[EXERCISE]
All of the data is to be copied word for word.

[RECORDS SHOWN]

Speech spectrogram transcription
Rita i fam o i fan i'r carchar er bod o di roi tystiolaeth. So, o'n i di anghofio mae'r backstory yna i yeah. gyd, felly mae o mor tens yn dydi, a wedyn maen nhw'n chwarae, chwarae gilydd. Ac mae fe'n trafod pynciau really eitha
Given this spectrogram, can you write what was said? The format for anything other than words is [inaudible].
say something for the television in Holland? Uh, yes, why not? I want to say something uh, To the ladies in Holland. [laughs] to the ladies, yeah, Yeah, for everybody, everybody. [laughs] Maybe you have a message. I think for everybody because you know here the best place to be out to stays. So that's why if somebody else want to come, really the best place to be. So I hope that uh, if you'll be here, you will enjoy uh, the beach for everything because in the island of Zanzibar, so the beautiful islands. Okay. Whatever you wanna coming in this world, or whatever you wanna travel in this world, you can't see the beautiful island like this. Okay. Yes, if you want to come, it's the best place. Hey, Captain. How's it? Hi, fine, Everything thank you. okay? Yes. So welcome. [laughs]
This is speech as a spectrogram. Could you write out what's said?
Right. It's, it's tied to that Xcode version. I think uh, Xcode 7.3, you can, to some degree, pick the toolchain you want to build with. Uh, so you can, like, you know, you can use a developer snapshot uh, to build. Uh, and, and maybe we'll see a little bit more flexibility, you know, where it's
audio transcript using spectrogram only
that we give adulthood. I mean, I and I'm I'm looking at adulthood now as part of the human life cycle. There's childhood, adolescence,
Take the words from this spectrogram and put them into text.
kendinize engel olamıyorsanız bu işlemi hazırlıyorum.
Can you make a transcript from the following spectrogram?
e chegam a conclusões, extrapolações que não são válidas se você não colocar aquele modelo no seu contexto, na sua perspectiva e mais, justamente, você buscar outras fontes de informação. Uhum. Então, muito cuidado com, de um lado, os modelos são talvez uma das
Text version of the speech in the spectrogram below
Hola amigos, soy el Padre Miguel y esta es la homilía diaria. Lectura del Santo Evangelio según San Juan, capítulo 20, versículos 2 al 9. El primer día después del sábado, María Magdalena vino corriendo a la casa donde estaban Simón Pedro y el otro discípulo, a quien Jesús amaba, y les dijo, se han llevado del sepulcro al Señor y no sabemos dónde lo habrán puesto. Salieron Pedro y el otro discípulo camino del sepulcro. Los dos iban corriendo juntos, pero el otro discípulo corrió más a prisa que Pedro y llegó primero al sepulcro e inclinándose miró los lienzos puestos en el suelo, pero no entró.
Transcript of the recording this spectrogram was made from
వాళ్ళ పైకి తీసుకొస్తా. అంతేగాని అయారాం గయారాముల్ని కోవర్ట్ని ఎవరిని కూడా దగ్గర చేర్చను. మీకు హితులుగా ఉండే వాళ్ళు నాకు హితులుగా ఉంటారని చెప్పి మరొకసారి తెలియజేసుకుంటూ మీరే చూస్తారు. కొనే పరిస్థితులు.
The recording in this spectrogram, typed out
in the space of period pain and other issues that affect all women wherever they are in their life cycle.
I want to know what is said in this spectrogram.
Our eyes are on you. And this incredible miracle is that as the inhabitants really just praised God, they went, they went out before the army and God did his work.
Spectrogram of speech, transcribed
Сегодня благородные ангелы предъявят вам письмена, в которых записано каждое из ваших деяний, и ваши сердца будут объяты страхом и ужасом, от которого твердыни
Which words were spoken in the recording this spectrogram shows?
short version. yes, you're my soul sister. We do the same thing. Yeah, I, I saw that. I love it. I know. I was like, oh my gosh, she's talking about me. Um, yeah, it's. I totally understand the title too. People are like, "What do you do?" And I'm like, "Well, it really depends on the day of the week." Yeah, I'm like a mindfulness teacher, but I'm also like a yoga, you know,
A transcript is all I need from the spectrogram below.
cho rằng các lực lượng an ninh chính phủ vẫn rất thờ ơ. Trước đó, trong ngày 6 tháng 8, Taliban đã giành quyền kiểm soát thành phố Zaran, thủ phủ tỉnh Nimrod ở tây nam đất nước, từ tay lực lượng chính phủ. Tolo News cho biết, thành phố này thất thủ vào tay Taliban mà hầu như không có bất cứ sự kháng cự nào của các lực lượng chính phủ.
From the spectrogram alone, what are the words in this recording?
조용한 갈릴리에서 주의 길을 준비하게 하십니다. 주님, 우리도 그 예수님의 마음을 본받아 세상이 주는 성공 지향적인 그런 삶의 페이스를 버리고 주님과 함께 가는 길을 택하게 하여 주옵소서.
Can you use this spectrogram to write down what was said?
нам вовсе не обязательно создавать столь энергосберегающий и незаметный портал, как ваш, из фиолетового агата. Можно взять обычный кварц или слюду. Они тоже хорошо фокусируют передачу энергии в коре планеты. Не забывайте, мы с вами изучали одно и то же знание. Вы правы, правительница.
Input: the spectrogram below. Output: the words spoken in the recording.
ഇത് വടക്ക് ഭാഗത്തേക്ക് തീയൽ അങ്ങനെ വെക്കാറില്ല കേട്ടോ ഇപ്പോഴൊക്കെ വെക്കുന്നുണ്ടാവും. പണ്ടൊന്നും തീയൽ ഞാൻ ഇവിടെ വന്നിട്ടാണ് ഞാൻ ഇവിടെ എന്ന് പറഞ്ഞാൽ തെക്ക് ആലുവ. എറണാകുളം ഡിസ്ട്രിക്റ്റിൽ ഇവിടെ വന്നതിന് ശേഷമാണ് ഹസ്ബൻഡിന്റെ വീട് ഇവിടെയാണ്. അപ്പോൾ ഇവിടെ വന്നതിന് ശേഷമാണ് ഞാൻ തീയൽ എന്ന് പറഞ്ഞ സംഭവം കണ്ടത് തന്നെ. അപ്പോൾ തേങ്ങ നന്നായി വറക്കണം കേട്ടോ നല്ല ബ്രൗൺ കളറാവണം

[THE COMPLETED TASK]
Speech spectrogram transcription
Rita i fam o i fan i'r carchar er bod o di roi tystiolaeth. So, o'n i di anghofio mae'r backstory yna i yeah. gyd, felly mae o mor tens yn dydi, a wedyn maen nhw'n chwarae, chwarae gilydd. Ac mae fe'n trafod pynciau really eitha
Given this spectrogram, can you write what was said? The format for anything other than words is [inaudible].
say something for the television in Holland? Uh, yes, why not? I want to say something uh, To the ladies in Holland. [laughs] to the ladies, yeah, Yeah, for everybody, everybody. [laughs] Maybe you have a message. I think for everybody because you know here the best place to be out to stays. So that's why if somebody else want to come, really the best place to be. So I hope that uh, if you'll be here, you will enjoy uh, the beach for everything because in the island of Zanzibar, so the beautiful islands. Okay. Whatever you wanna coming in this world, or whatever you wanna travel in this world, you can't see the beautiful island like this. Okay. Yes, if you want to come, it's the best place. Hey, Captain. How's it? Hi, fine, Everything thank you. okay? Yes. So welcome. [laughs]
This is speech as a spectrogram. Could you write out what's said?
Right. It's, it's tied to that Xcode version. I think uh, Xcode 7.3, you can, to some degree, pick the toolchain you want to build with. Uh, so you can, like, you know, you can use a developer snapshot uh, to build. Uh, and, and maybe we'll see a little bit more flexibility, you know, where it's
audio transcript using spectrogram only
that we give adulthood. I mean, I and I'm I'm looking at adulthood now as part of the human life cycle. There's childhood, adolescence,
Take the words from this spectrogram and put them into text.
kendinize engel olamıyorsanız bu işlemi hazırlıyorum.
Can you make a transcript from the following spectrogram?
e chegam a conclusões, extrapolações que não são válidas se você não colocar aquele modelo no seu contexto, na sua perspectiva e mais, justamente, você buscar outras fontes de informação. Uhum. Então, muito cuidado com, de um lado, os modelos são talvez uma das
Text version of the speech in the spectrogram below
Hola amigos, soy el Padre Miguel y esta es la homilía diaria. Lectura del Santo Evangelio según San Juan, capítulo 20, versículos 2 al 9. El primer día después del sábado, María Magdalena vino corriendo a la casa donde estaban Simón Pedro y el otro discípulo, a quien Jesús amaba, y les dijo, se han llevado del sepulcro al Señor y no sabemos dónde lo habrán puesto. Salieron Pedro y el otro discípulo camino del sepulcro. Los dos iban corriendo juntos, pero el otro discípulo corrió más a prisa que Pedro y llegó primero al sepulcro e inclinándose miró los lienzos puestos en el suelo, pero no entró.
Transcript of the recording this spectrogram was made from
వాళ్ళ పైకి తీసుకొస్తా. అంతేగాని అయారాం గయారాముల్ని కోవర్ట్ని ఎవరిని కూడా దగ్గర చేర్చను. మీకు హితులుగా ఉండే వాళ్ళు నాకు హితులుగా ఉంటారని చెప్పి మరొకసారి తెలియజేసుకుంటూ మీరే చూస్తారు. కొనే పరిస్థితులు.
The recording in this spectrogram, typed out
in the space of period pain and other issues that affect all women wherever they are in their life cycle.
I want to know what is said in this spectrogram.
Our eyes are on you. And this incredible miracle is that as the inhabitants really just praised God, they went, they went out before the army and God did his work.
Spectrogram of speech, transcribed
Сегодня благородные ангелы предъявят вам письмена, в которых записано каждое из ваших деяний, и ваши сердца будут объяты страхом и ужасом, от которого твердыни
Which words were spoken in the recording this spectrogram shows?
short version. yes, you're my soul sister. We do the same thing. Yeah, I, I saw that. I love it. I know. I was like, oh my gosh, she's talking about me. Um, yeah, it's. I totally understand the title too. People are like, "What do you do?" And I'm like, "Well, it really depends on the day of the week." Yeah, I'm like a mindfulness teacher, but I'm also like a yoga, you know,
A transcript is all I need from the spectrogram below.
cho rằng các lực lượng an ninh chính phủ vẫn rất thờ ơ. Trước đó, trong ngày 6 tháng 8, Taliban đã giành quyền kiểm soát thành phố Zaran, thủ phủ tỉnh Nimrod ở tây nam đất nước, từ tay lực lượng chính phủ. Tolo News cho biết, thành phố này thất thủ vào tay Taliban mà hầu như không có bất cứ sự kháng cự nào của các lực lượng chính phủ.
From the spectrogram alone, what are the words in this recording?
조용한 갈릴리에서 주의 길을 준비하게 하십니다. 주님, 우리도 그 예수님의 마음을 본받아 세상이 주는 성공 지향적인 그런 삶의 페이스를 버리고 주님과 함께 가는 길을 택하게 하여 주옵소서.
Can you use this spectrogram to write down what was said?
нам вовсе не обязательно создавать столь энергосберегающий и незаметный портал, как ваш, из фиолетового агата. Можно взять обычный кварц или слюду. Они тоже хорошо фокусируют передачу энергии в коре планеты. Не забывайте, мы с вами изучали одно и то же знание. Вы правы, правительница.
Input: the spectrogram below. Output: the words spoken in the recording.
ഇത് വടക്ക് ഭാഗത്തേക്ക് തീയൽ അങ്ങനെ വെക്കാറില്ല കേട്ടോ ഇപ്പോഴൊക്കെ വെക്കുന്നുണ്ടാവും. പണ്ടൊന്നും തീയൽ ഞാൻ ഇവിടെ വന്നിട്ടാണ് ഞാൻ ഇവിടെ എന്ന് പറഞ്ഞാൽ തെക്ക് ആലുവ. എറണാകുളം ഡിസ്ട്രിക്റ്റിൽ ഇവിടെ വന്നതിന് ശേഷമാണ് ഹസ്ബൻഡിന്റെ വീട് ഇവിടെയാണ്. അപ്പോൾ ഇവിടെ വന്നതിന് ശേഷമാണ് ഞാൻ തീയൽ എന്ന് പറഞ്ഞ സംഭവം കണ്ടത് തന്നെ. അപ്പോൾ തേങ്ങ നന്നായി വറക്കണം കേട്ടോ നല്ല ബ്രൗൺ കളറാവണം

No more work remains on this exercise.